## Instructions to follow
In the material below, find the line with "Please base your" and the line with "Language and emotion: Urdu, neutral", then output both and every line between them exactly, omitting pictures.

--- Data for the task Enclosed Below ---

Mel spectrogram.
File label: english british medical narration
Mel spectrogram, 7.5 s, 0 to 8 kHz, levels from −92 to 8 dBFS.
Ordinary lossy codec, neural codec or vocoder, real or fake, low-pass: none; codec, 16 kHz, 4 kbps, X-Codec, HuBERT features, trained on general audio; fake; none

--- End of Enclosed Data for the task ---
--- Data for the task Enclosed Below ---

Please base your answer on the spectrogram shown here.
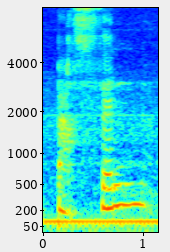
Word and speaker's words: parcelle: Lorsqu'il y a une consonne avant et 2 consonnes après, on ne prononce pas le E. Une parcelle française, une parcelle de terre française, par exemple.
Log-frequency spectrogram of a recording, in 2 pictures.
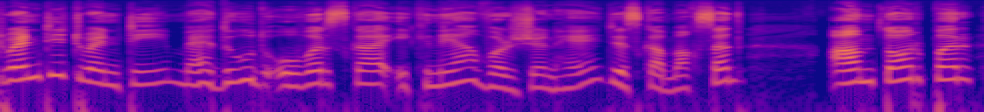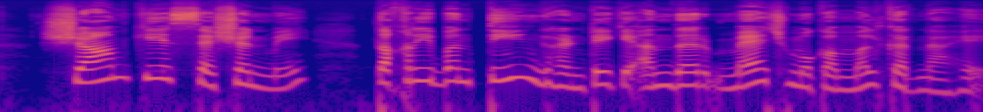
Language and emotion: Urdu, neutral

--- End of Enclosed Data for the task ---
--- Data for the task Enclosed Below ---

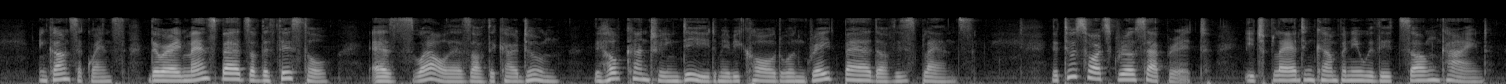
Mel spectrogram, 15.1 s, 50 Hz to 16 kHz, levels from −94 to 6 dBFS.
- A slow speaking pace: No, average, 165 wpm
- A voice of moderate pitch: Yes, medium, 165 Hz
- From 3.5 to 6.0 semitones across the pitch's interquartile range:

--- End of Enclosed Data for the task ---

## Written answer
Please base your answer on the spectrogram shown here.
Word and speaker's words: parcelle: Lorsqu'il y a une consonne avant et 2 consonnes après, on ne prononce pas le E. Une parcelle française, une parcelle de terre française, par exemple.
Log-frequency spectrogram of a recording, in 2 pictures.
Language and emotion: Urdu, neutral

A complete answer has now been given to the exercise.